Tome of Dorgoth

Nesidyn the Bard

Nesidyn the Bard (1623 BLC - 803 BLC), also known as The King of the Fish, The Whisperer or The Minstrel from the West, was an elf bard from Barael. He is a legendary figure, who has contributed greatly to the arts of the Northern Arm. Nesidyn's legacy consists of both his fables and myths, and the stories told about himself, such as The Legend of the Singing Fish and A Tale of an Old Dragon.


Nesidyn was born the son of a female scout from Barael, who is said to have given birth to him within the darkness of The Porcupine, so that he immediately learned to see where there was no light. His mother continued her missions while he was a newborn, and the first seven years of his life were spent wandering the depths the middle mountains and the lands of the Northern Arms.
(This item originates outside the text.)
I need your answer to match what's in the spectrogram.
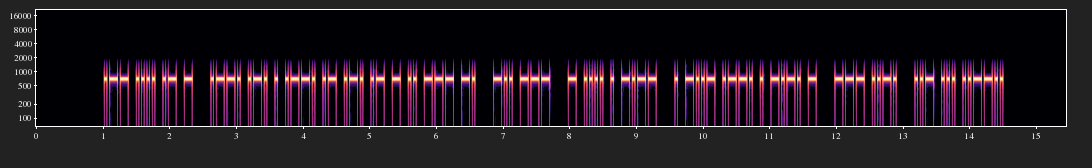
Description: Morse code, heard as a keyed tone, about 30 wpm, 700 Hz. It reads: WHAT PREPARATION DO THEY EXPECT OF US?
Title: Sentences from Top 1400 Words 30wpm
From a young age, he showed a proclivity for making musical sounds and telling stories about events he had witnessed. This served as a great embarrassment to his mother, whose missions were often supposed to be kept secret. For this reason, she left him in the care of friends in the Dathyllian city Prydisyrr at age ten. Schooled by teachers in the city, Nesidyn was taught the creation myths and the aspects of the gods. He did not only absorb this lore eagerly, but could recall it in such a way that even his teachers, who had heard the stories countless times before, were captivated.
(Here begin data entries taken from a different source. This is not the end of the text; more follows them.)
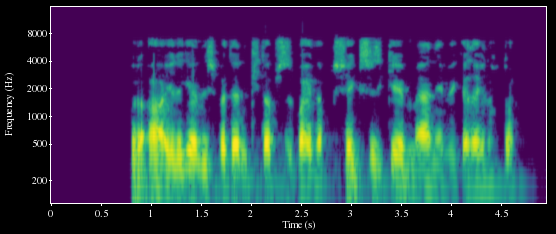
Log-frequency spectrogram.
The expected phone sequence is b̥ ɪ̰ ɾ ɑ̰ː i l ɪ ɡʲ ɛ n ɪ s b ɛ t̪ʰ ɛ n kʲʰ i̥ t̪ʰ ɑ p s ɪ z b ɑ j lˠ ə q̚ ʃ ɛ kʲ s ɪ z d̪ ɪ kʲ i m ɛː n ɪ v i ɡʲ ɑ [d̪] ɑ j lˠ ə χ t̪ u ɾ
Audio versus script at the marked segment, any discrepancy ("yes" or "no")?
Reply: no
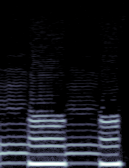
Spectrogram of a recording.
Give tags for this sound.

Before long, Nesidyn was noticed by the Birdsong Singers, a group of poets and musicians who facilitated prayers and festivities directed towards the Bird Gods. They offered to train him in drama, teach him stories and develop his musical skills, in return for an active role during their events. Nesidyn spent thirty-three years with them, honing his skills, when he became interested in the then-fledgling cult of Waye. After learning about their beliefs, he went to the Moss Cave Mystery in Qosid in 1574 BLC, where he became initiated in the cult. Here, he spent forty-two years crafting the epic poem A Bird's Flight, before returning the Prydisyrr, where he drew crowds reciting his work, often improvising on the scenes with additional dialogue, songs and music.

Inspired by the performance of the young elf, bards who saw his performance in Prydisyrr spread their version of A Bird's Flight to other elven settlements, thereby contributing greatly to the growth of Wayanism on the Northern Arm. Still, Nesidyn received a fair amount of criticism, as his poem playfully revised some of the Bird God mythology and his popularity was seen as the cause of a waning interest for the old gods. In 1510 BLC, he was summoned to the High Tree Crown to defend himself against the Elder Priests, who charged him with blasphemy. His defense, which provided the basis for the bardic song The Clearest Truth, argued that he had witnessed a deeper truth about the Bird Gods while engaging in the Moss Cave Mystery, and that his stories exist to worship them and Waye, the Mother of All. The Elder Priests would not have it, however, and declared Nesidyn an apostate and banned him from Qosid.

Important work

A Bird's Flight, in which the ancient Bird God myths are collected in an epic telling that features Waye as the mother and protector of the Birds.

In Song

The Clearest Truth is a famous song that shows how Nesidyn argues against all accusations and arguments made by the Elder Priests of the High Tree Crown, but is ultimately cast aside because they put themselves above the gods. The song is enjoyed because of the many lines that foreshadow the Long Autumn in Qosid,


In Pellvyr, a magical fountain features a statue of Nesidyn and the singing fish. This fountain was gifted to princess Galythiel in 103 BLC, when Bothandal the Crafter and his two daughters visited the town to transfer privileges to the Council of Merchants in Pellvyr.